Dozens of insurance companies sell individual plans, usually through a broker or agent. Although some general insurance agencies sell health plans, specialized health brokers may know more about the complexities of particular policies. Healthy people should be able to find an individual policy with good coverage at substantially lower cost than their former employer's COBRA plan, says Jon Moss, founder of Chattanooga-based Moss Benefits Group, who helps small businesses and individuals buy health insurance.
With varying state laws and without the bargaining power of employers, shopping for individual plans can seem a bit like the Wild West, says Eliza Bangit, senior research associate at the Georgetown University Health Policy Institute. To get started, Bangit suggests statehealthfacts.org, a site run by the nonprofit Henry J. Kaiser Family Foundation. It provides information about consumer protection, plan features required by each state, and links to government-run informational sites.
WHAT TO AVOIDPush insurers for a copy of the "Explanation of Benefits" (EOB), which is more detailed than the standard summary, Bangit says. "They'll say you can't have it until you sign up, but you need it to do your research, so insist on reviewing it," she says. Bangit recommends avoiding plans with an annual benefit cap. Lifetime benefit maximums of $1.5 million to $2 million are more common and less alarming, she says.

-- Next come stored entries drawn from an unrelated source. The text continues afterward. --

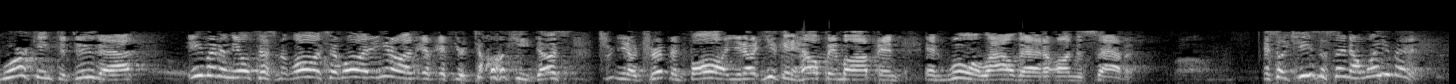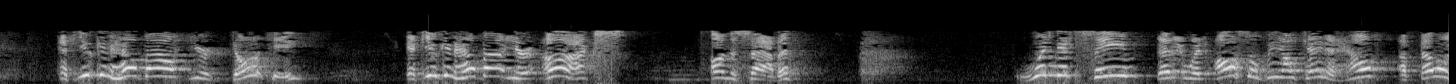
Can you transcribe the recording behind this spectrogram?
working to do that. Even in the Old Testament law, it said, well, you know, if, if your donkey does, you know, trip and fall, you know, you can help him up and, and we'll allow that on the Sabbath. And so Jesus said, now wait a minute. If you can help out your donkey, if you can help out your ox on the Sabbath, wouldn't it seem that it would also be okay to help a fellow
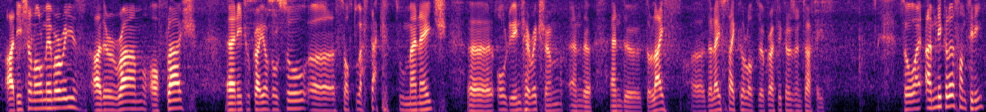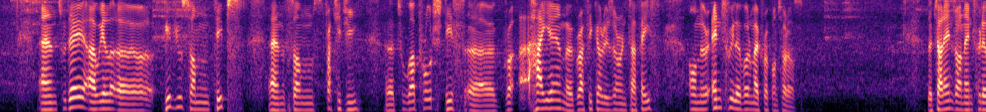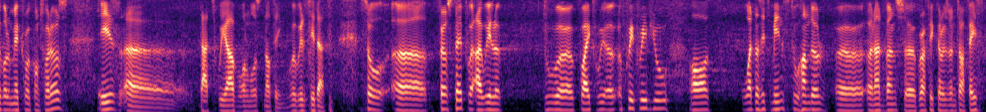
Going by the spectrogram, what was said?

Comparing plans can be tricky for those with chronic conditions or in need of special care. Insurers aren't necessarily willing to say how much they'll reimburse for a procedure. Even when plans have a maximum out-of-pocket level, some drugs or procedures may be left out. State laws vary on whether insurers can exclude coverage because of preexisting conditions.
Non-employer-based group plans, known as association plans, may also be available. For example, the New York-based Freelancers Union offers a plan for members. To qualify, an individual must show he has freelanced for at least 20 paid hours in the previous eight weeks or earned $10,000 over the prior six months.
Scrutinize these kinds of offerings. Problems have arisen from confusion over plans that were really limited-benefit plans, not full-blown insurance coverage. The plans, often pitched on TV, partially mirror typical policies by charging a monthly fee and by having discounted prices for doctor visits, prescriptions, or other services. But they generally don't cover expenses such as surgery and hospital stays.
It's not just late-night TV pitchmen who offer confusing limited-coverage plans: Thousands of people bought what they thought was comprehensive insurance from programs licensed through AARP, which got caught up in the debate over limited plans last year.
Senator Charles Grassley (R-Iowa) accused AARP of licensing limited plans from UnitedHealth Group (UNH) under the misleading names "Essential Plus Health Insurance Plan" and "Essential Health Insurance Plan." Neither covered the huge expenses of those who became seriously ill. AARP suspended marketing the plans and in April said it was discontinuing them. "Ensuring the protection and keeping the trust of our members...drives all that we do," AARP CEO Barry Rand said then. In the health-insurance market, it's no easy task.